Goodrich Corp. is upgrading the two Senior Year Electro-Optical Reconnaissance Sensors (SYERS) currently used on U.S. Air Force Lockheed Martin U-2 ‘Dragon Lady’ platforms operated by the 9th Reconnaissance Wing. In addition to SYERS, the U-2 also carries a 30-inch Optical Bar Camera (OBC) and a 24-inch IRIS camera offering high resolution, panoramic imaging sensors and the Advanced Synthetic Aperture Radar System (ASARS-2) providing all-weather radar imaging capability.

U-2 in Sowthwest Asia
Maj. Patrick Hudson, 99th Expeditionary Reconnaissance Squadron, taxis a U-2 aircraft to a parking spot Aug. 24. Major Hudson completed his 1000th hour of flight in the U-2 aircraft. U.S. Air Force photo/Tech. Sgt. Charles Larkin Sr.
SYERS ISR EO Payload – Goodrich
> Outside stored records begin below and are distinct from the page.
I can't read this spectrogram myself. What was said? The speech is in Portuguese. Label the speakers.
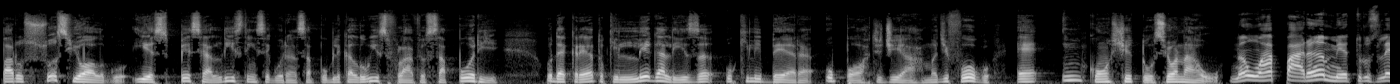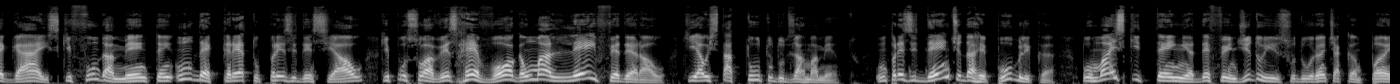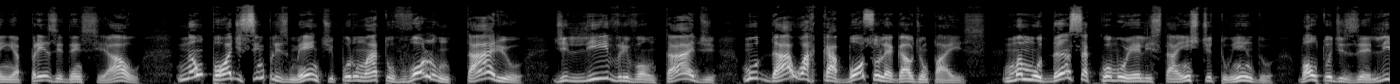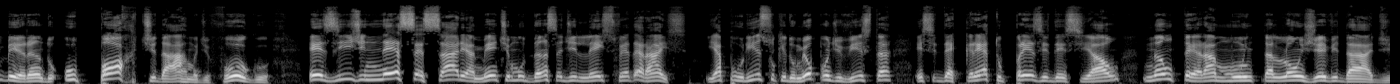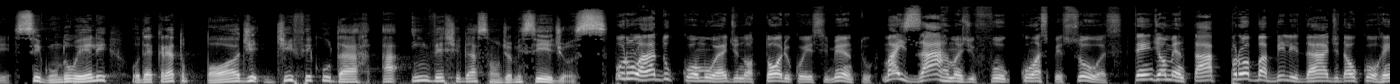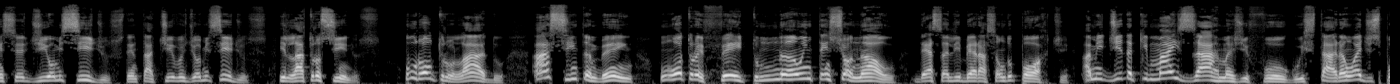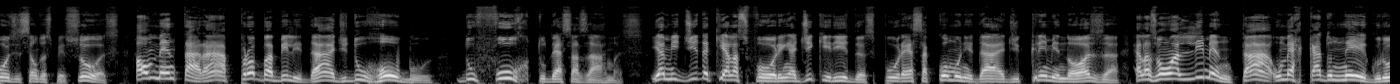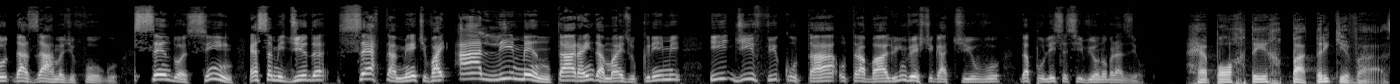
Speaker 1: Para o sociólogo e especialista em segurança pública Luiz Flávio Sapori, o decreto que legaliza o que libera o porte de arma de fogo é inconstitucional.
Speaker 2: Não há parâmetros legais que fundamentem um decreto presidencial que, por sua vez, revoga uma lei federal, que é o Estatuto do Desarmamento um presidente da República, por mais que tenha defendido isso durante a campanha presidencial, não pode simplesmente, por um ato voluntário, de livre vontade, mudar o arcabouço legal de um país. Uma mudança como ele está instituindo, volto a dizer, liberando o porte da arma de fogo, exige necessariamente mudança de leis federais. E é por isso que, do meu ponto de vista, esse decreto presidencial não terá muita longevidade.
Speaker 1: Segundo ele, o decreto pode dificultar a investigação de homicídios.
Speaker 2: Por um lado, como é de notório conhecimento, mais armas de fogo com as pessoas tende a aumentar a probabilidade da ocorrência de homicídios, tentativas de homicídios e latrocínios. Por outro lado, há sim também um outro efeito não intencional dessa liberação do porte. À medida que mais armas de fogo estarão à disposição das pessoas, aumentará a probabilidade do roubo, do furto dessas armas. E à medida que elas forem adquiridas por essa comunidade criminosa, elas vão alimentar o mercado negro das armas de fogo. Sendo assim, essa medida certamente vai alimentar ainda mais o crime e dificultar o trabalho investigativo da Polícia Civil no Brasil.
Speaker 1: Repórter Patrick Vaz.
Originally developed as a top-classified ‘black’ program SYERS but with the declassification of the U-2 program, this sensor was also declassified. The original SYERS used the DB-110 EO system (currently configured in tactical recce pods). The DB-110 platform provides the rotating nose section which aims the sensor’s line of sight at the required area of interest, enabling automatic scan using automatically scan methods, including continuous, push broom, or still-frame.

The original dual-band SYERS sensor flown on the U-2 ISR platform was manufactured by Goodrich ISR Systems. The SYERS sensor flown on the U-2 ISR platform was manufactured by Goodrich ISR Systems. The upgraded sensors, designated SYERS-2A, will enhance U-2 functionality by adding additional multi-spectral imaging capability to the platform, providing more utility in discerning imagery. Multi-spectral sensors capture images at specific frequencies across the electromagnetic spectrum enhancing the sensor’s capability to obtain high resolution imagery under adverse weather conditions of haze and light fog. Multi-spectral enhanced images provided by the payload are used for targeting, threat analysis, and situational assessment, by evaluating changes in images taken in different times, showing differences not readily apparent to the human eye.

The current SYERS-2 system collects imagery in seven wavelength bands simultaneously (green, red, near Infra-Red (IR – visible), two short-wave IR and a mid-wave IR band), all are transmitted to a ground exploitation system and viewed in real-time. Imagery analysts combine the separate spectral bands in different combinations in order to highlight the characteristics of different objects. This spectral collection capability enables a variety of enhanced imagery information outputs including false color composites, optical moving target indication, providing optical data supporting Measurement And Signature INTelligence (MASINT).

Recommended Posts